So there’s a wee update.  2 steps forward, a few steps back.  But then that’s the way life goes.

“You want to weigh yourself, you know you do”

Published November 8, 2014 by Crystal

I woke this morning after a horrid day yesterday with a lot of pain and nausea.  It might have been a tummy bug, but on reflection I think it was an ibs attack.

This sent me internal dialogue into a spiral of criticism and anxiety.  If I am tuning in and listening to my body, how have I ended up with an IBS attack?  Clearly omitting gluten and dairy and meat isn’t helping.  I am not tuning in enough.  I am missing something.  And if I can’t tune in enough to eat the right foods, then I probably have eaten so much I have gained half a stone.  Oh, and Thursday was a rest day, yesterday I was poorly, so I have done no exercise in 48 hours and that is incredibly lazy!

But I observed these thoughts and this little discussion between the voices in my head, and rather than being defensive, or justifying my actions or decisions, I have been saying “Isn’t that interesting?”

Rather than interacting with the thoughts that are whizzing through my head, I am watching, listening, and pausing before responding.

It isn’t easy.  When I normally actively participate in addressing and responding to the thoughts in my head, it is quite hard to let them pass for a little longer.  And it is bizarre to realise the thoughts come through whether I want them to or not, whether I think they are acceptable or not.

The biggest boldest thought that came through was that I should weigh myself.  And it is the one that I did go into depth thinking about.  It was one that in the past I would obey.  Because there is still that worry over weight gain, and anxiety over not tuning in.  But for now I know it is not going to aid in my healing from disordered eating, and for now I have committed to that for myself.

It really looks like such an innocent thought.  Go on, weigh yourself, just so you know you’re heading in the right direction.  Just so you know you haven’t completely slipped up….

Slipped up where?  Slipped up how?  What do I want here?  What is it I am measuring?  How much food I’ve eaten in the last 2 days?  How bloated I am after an IBS attack?  What exactly do I NEED to measure?  Am I not looking at my overall health and well being at the moment?  What would the scales tell me?  And how would I interpret that information today?

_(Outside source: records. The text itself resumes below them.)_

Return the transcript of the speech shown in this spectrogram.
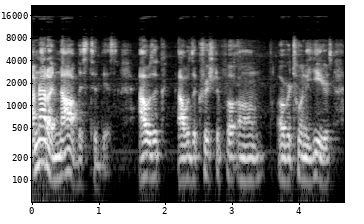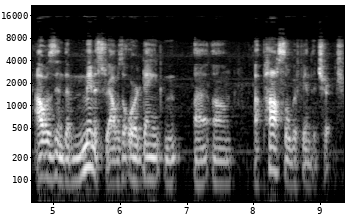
I'm not a novice to this. I was a I was a Christian for um over 20 years. I was in the ministry. I was an ordained uh, um, apostle within the church.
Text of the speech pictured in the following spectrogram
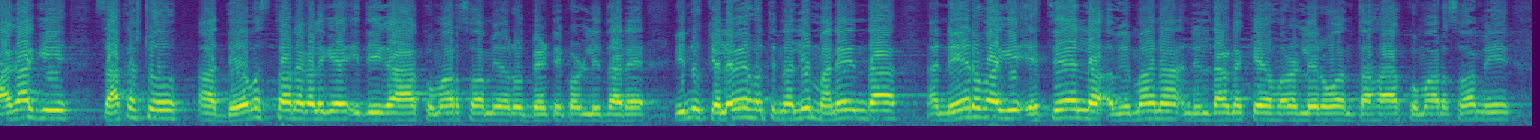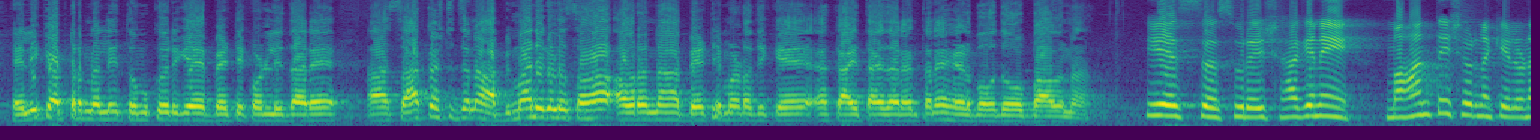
ಹಾಗಾಗಿ ಸಾಕಷ್ಟು ದೇವಸ್ಥಾನಗಳಿಗೆ ಇದೀಗ ಕುಮಾರಸ್ವಾಮಿ ಅವರು ಭೇಟಿ ಕೊಡಲಿದ್ದಾರೆ. ಇನ್ನು ಕೆಲವೇ ಹೊತ್ತಿನಲ್ಲಿ ಮನೆಯಿಂದ ನೇರವಾಗಿ ಎಚ್ ವಿಮಾನ ನಿಲ್ದಾಣಕ್ಕೆ ಹೊರಳಿರುವಂತಹ ಕುಮಾರಸ್ವಾಮಿ ಹೆಲಿಕಾಪ್ಟರ್ನಲ್ಲಿ ತುಮಕೂರಿಗೆ ಭೇಟಿ ಕೊಡಲಿದ್ದಾರೆ. ಸಾಕಷ್ಟು ಜನ ಅಭಿಮಾನಿಗಳು ಸಹ ಅವರನ್ನ ಭೇಟಿ ಮಾಡೋದಕ್ಕೆ ಕಾಯ್ತಾ ಇದ್ದಾರೆ ಅಂತಾನೆ ಹೇಳ್ಬಹುದು ಭಾವನಾ. ಎಸ್, ಸುರೇಶ್. ಹಾಗೇನೆ ಮಹಾಂತೇಶ್ ಅವ್ರನ್ನ ಕೇಳೋಣ.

So I stood up against that voice telling me to weigh.  Telling me to measure myself by a plate of metal on the floor.  And I looked inward to how I am feeling now.  A little bit sensitive physically, like I’ve been punched in the gut a few times.  A little bit disappointed that I had an IBS attack, while I am focussing on tuning in, and giving thought and care to the food I eat.  Wondering if it is stress related, what it is I am feeling stressed over, what I am not addressing at the moment, but internalising and tensing up over.

As I type I am not entirely sure, but as I continue to tune in, and be kind to myself, I am sure the answers will come.  There are several thoughts and concerns that come to me, and so it is time to observe how I react physically to those thoughts and feelings, and see what they tell me.

But it is nothing that a number on the scales would have helped with.  Not at all.